Eliza Gilkyson

Not Your Typical Folkie

Eliza Gilkyson

“My dad was my biggest influence, especially melodically. He loved dark melodies,” says Eliza Gilkyson of her father, the late Terry Gilkyson. As the title of her latest CD hints, The Nocturne Diaries mostly habitates the darker side.

Her dad sang with the Weavers in the Folk Boom and co-wrote the Dean Martin hit “Memories Are Made Of This.” He could write a happy-go-lucky ditty like The Jungle Book’s “Bear Necessities” or as sad a love song that ever was, like the Brothers Four’s classic “Greenfields.”

“He was a very disciplined songwriter; he’d go to his office every day, like nine to five, and write songs – as well as writing at home. And I saw the magic, the charisma when he performed. He loved writing a good bridge, and there was a lot of classic songwriting structure that stuck with me. In fact, that haunted me when I wanted to break out of my box.”

Considering that her brother Tony, a veteran of Lone Justice and X, is an accomplished guitarist whose credits range from Peter Rowan to Alice Cooper (in addition to several of Eliza’s albums), and Eliza’s son, percussionist Cisco Ryder, co-produced Diaries, the family makes a strong case for the role of genetics in one’s destiny, or at least talent.

“Something gets opened up early on that you start to depend on,” Gilkyson feels. “Whatever that is, you don’t want to shut that off. You’re hooked. And certain decisions in your life that would require you to shut off that tap – you just can’t do it. You feel like you’ll die.”

Surrounded by excellent guitarists in her home base of Austin, Texas, Gilkyson thinks hard about which guitarist to use for a project or song. Longtime collaborator Mike Hardwick appears on half of the CD’s dozen originals. “He brings a certain kind of flow and atmosphere, and the emotional way he plays is almost orchestral,” she says. “He can shred, but he’s more of a parts player and is really good at hook lines.”

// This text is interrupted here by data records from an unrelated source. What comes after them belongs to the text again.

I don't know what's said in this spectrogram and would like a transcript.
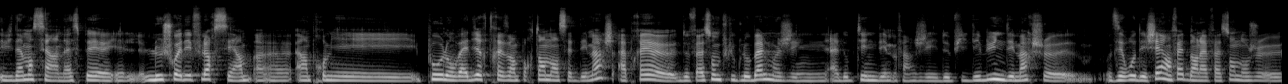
évidemment, c'est un aspect. Le choix des fleurs, c'est un, premier pôle, on va dire, très important dans cette démarche. Après, de façon plus globale, moi, j'ai adopté une, enfin, j'ai depuis le début une démarche zéro déchet en fait dans la façon dont je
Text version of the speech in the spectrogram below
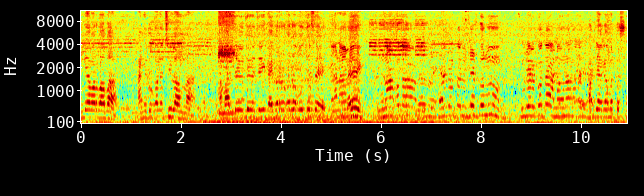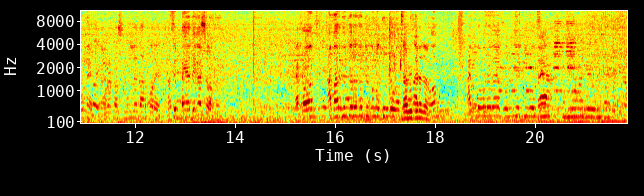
উনি আমার বাবা। আমি দোকানে ছিলাম না। আমার যে যে যেই ড্রাইভারের কথা বলতেছে ওনার কথা কথা বিশ্বাস করব। সুরের কথা না ওনার কথা? আপনি আগে আমারটা শুনে আমারটা শুনলে তারপরে। আসিফ ভাইয়া দিকে আসো। এখন আমার ভিতরে যদি কোনো দুর্বলতা ভিতরে যাও। আমি তোমার ভাইয়া ফোন দিয়ে কি বলছি? তুমি আমাকে ফোন করতে না।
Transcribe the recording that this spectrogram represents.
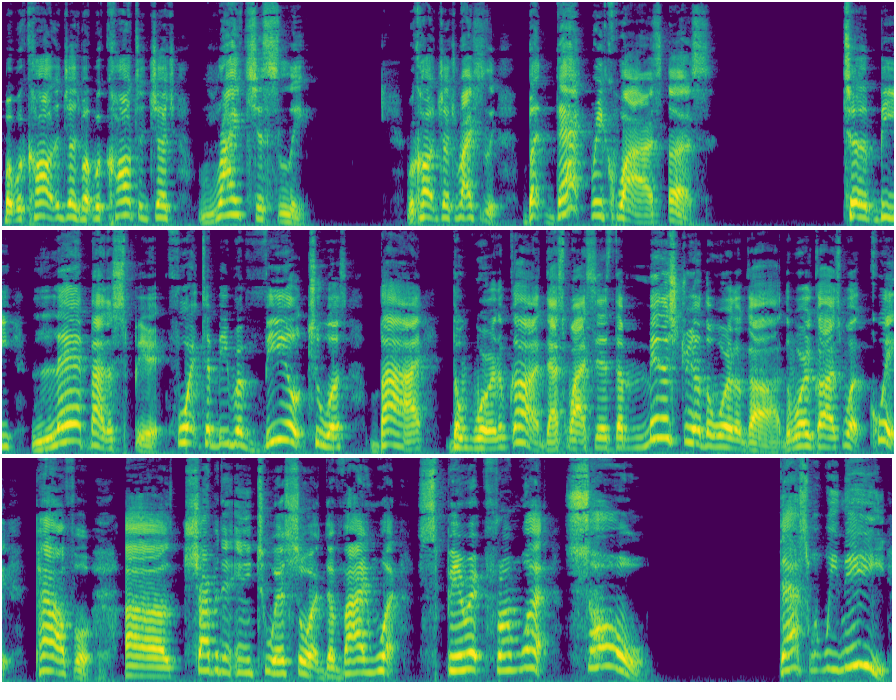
But we're called to judge, but we're called to judge righteously. We're called to judge righteously. But that requires us to be led by the Spirit, for it to be revealed to us by the Word of God. That's why it says the ministry of the Word of God. The Word of God is what? Quick, powerful, uh, sharper than any two-edged sword, dividing what? Spirit from what? Soul. That's what we need.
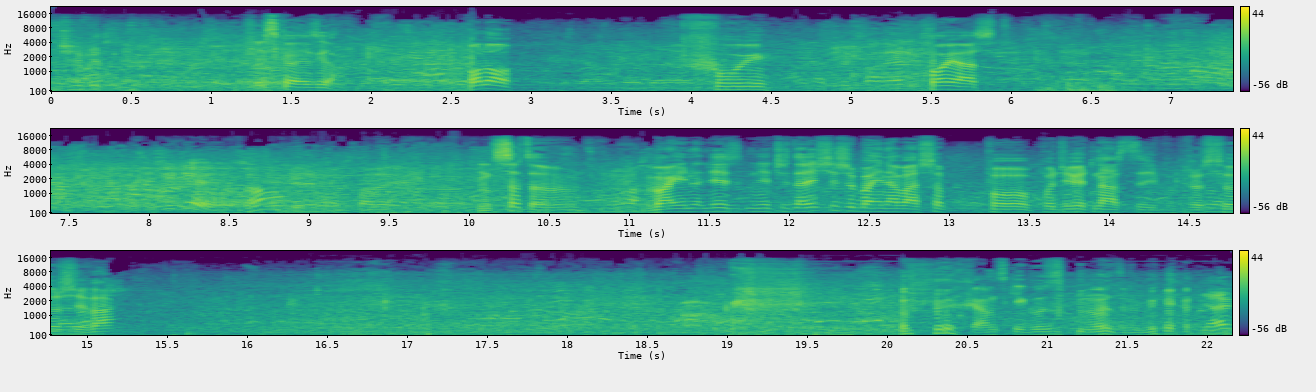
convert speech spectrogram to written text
To się wytnie. Wszystko jest gra. Polo! Twój pojazd. Dzieje, co? Stary. No co to? Bajna, nie, nie czytaliście, że Bajna Wasza po, po 19 po prostu ożywa? Chamskiego zoomu zrobiłem. Jak?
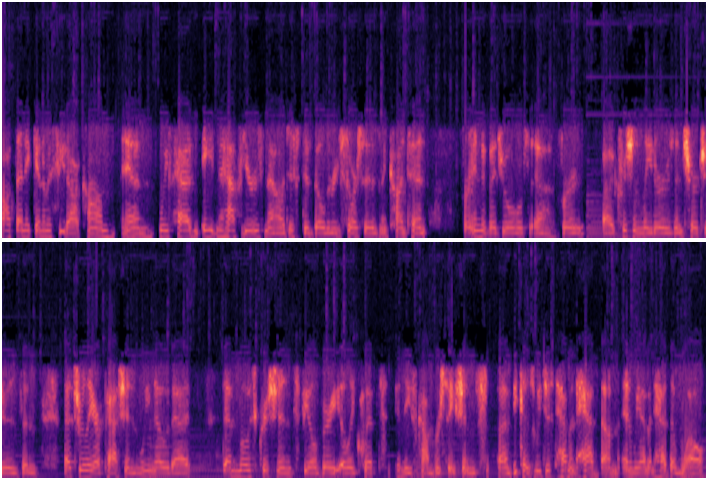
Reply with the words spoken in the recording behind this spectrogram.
AuthenticIntimacy.com. And we've had eight and a half years now just to build resources and content for individuals, uh, for uh, Christian leaders and churches. And that's really our passion. We know that that most Christians feel very ill equipped in these conversations uh, because we just haven't had them and we haven't had them well.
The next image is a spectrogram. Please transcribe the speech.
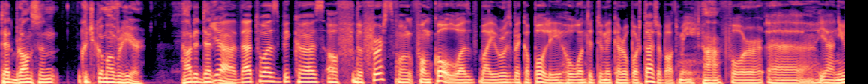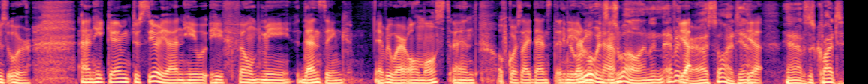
Ted Brandsen, could you come over here? How did that yeah, go? that was because of the first phone, phone call was by Roozbeh Kaboly, who wanted to make a reportage about me Uh-huh. for uh, yeah Nieuwsuur, and he came to Syria and he he filmed me dancing everywhere almost, and of course I danced in, In the, ruins as well, and in everywhere. I saw it. Yeah, Yeah, yeah. It was quite.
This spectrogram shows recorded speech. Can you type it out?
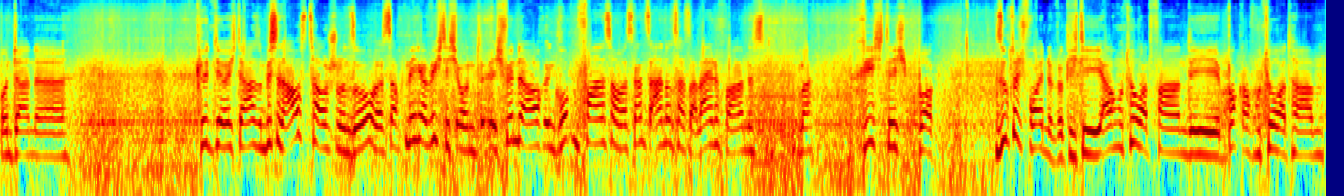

Gilkyson’s own guitaring is nothing to sneeze at, nor is her collection. “It helps having different guitars, because different sounds bring different things out of you as a writer,” she explains. “That’s one of the reasons I started playing electric. The Gibson CF-100e has two pickups. A Highlander acoustic mic goes to its own preamp and pedals, and the P-90 goes to a SansAmp and other effects, so I can switch from acoustic to electric with one guitar.”

She and Tony share their dad’s ’53 D-21. “Tony has a real feel for obscure old guitars that are not overpriced – yet. He’s hipped me to lots of guitars, like the Regal Parlor with stenciled flower pattern and plastic fingerboard. I use it a lot for recording because of its sweet, rich tone. And My Kay Swingmaster was a gift from Tony. I’ve recorded all my electric guitar stuff on the last two records with it.”

Gilkyson got to pick her ’36 Gibson L-00 out of a collector’s stash of L-00’s and, she smiles, “this one was the bomb! It wasn’t ’til later I found out it had the floating bridge, which really does make a difference.”

She uses her Goya when nylon strings are called for. “My dad took me into Wallach’s Music City on Sunset and Vine, and let me pick it out in 1965,” she recounts.

Obviously a Gibson fan, she explains, “The B-25 has the wider nut, which gives it a great feeling for writing at home, but I love my ’65 J-45 for warm and dark rhythm playing. It’s my warhorse. People think I’m crazy, because I like the strings dead and thunky.”

Of folk’s current resurgence, she laughs, “We’ve been the shameful ones for years, the ones John Belushi made fun of in Animal House – sort of parodies of ourselves. When I teach songwriting classes, I say, ‘Don’t be a parody; get into what it means.’ Folk isn’t connected to the rest of the industry particularly, but it has its own system – press, radio, festivals, fan bases, venues. It’s a whole life that you can live, but don’t expect to hit it big out there. I didn’t buy my own home or have a decent car or health insurance until I was in my 50s. But if you love the community and the whole being greater than the sum of the parts, folk music can be a great outlet if it suits the life you want to lead. You have to be true to it and walk the talk. If it’s contrived, everybody knows. It means a lot to me to stay current. I’m not by any means a traditional folk singer, and I don’t ever want to be a parody of a folk singer.”


This article originally appeared in VG June 2014 issue. All copyrights are by the author and Vintage Guitar magazine. Unauthorized replication or use is strictly prohibited.